● **Task objective**:
In duplicating the lines below, keep every word unchanged and drop the pictures.

● **Supplied material**:
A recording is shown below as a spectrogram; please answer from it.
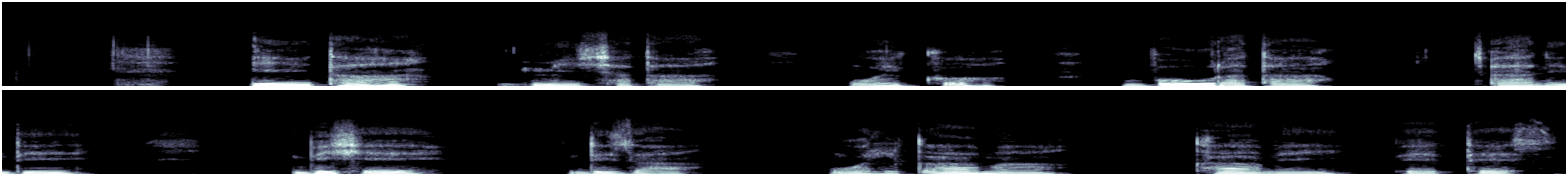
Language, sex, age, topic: Gamo, male, 36-49, government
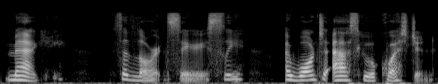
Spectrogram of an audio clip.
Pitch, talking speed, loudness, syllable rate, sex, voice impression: 200 Hz, 150 wpm, -21 LUFS, 4.9 syllables/s, female, feminine, slightly adult-like, slightly clear, slightly cute, slightly refreshing, friendly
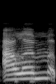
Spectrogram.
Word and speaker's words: Alam: I I normally say Alam but I don't know because that's not really the Indian pronunciation of it even though it's an Indian name so I mean okay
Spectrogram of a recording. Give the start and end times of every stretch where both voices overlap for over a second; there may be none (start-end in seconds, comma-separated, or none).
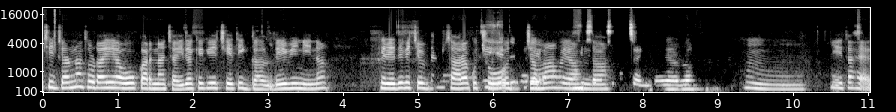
5.9-7.5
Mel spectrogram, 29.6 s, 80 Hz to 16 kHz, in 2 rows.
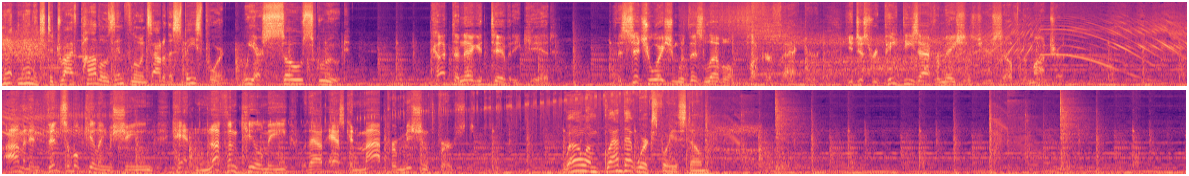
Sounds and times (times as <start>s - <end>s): Speech: 0.0s - 4.4s, 5.4s - 7.0s, 7.6s - 13.3s, 14.9s - 20.6s, 21.8s - 23.7s
Music: 0.0s - 29.6s.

● **Exercise answer**:
A recording is shown below as a spectrogram; please answer from it.
Language, sex, age, topic: Gamo, male, 36-49, government
Spectrogram of an audio clip.
Pitch, talking speed, loudness, syllable rate, sex, voice impression: 200 Hz, 150 wpm, -21 LUFS, 4.9 syllables/s, female, feminine, slightly adult-like, slightly clear, slightly cute, slightly refreshing, friendly
Spectrogram.
Word and speaker's words: Alam: I I normally say Alam but I don't know because that's not really the Indian pronunciation of it even though it's an Indian name so I mean okay
Spectrogram of a recording. Give the start and end times of every stretch where both voices overlap for over a second; there may be none (start-end in seconds, comma-separated, or none).
5.9-7.5
Mel spectrogram, 29.6 s, 80 Hz to 16 kHz, in 2 rows.
Sounds and times (times as <start>s - <end>s): Speech: 0.0s - 4.4s, 5.4s - 7.0s, 7.6s - 13.3s, 14.9s - 20.6s, 21.8s - 23.7s
Music: 0.0s - 29.6s.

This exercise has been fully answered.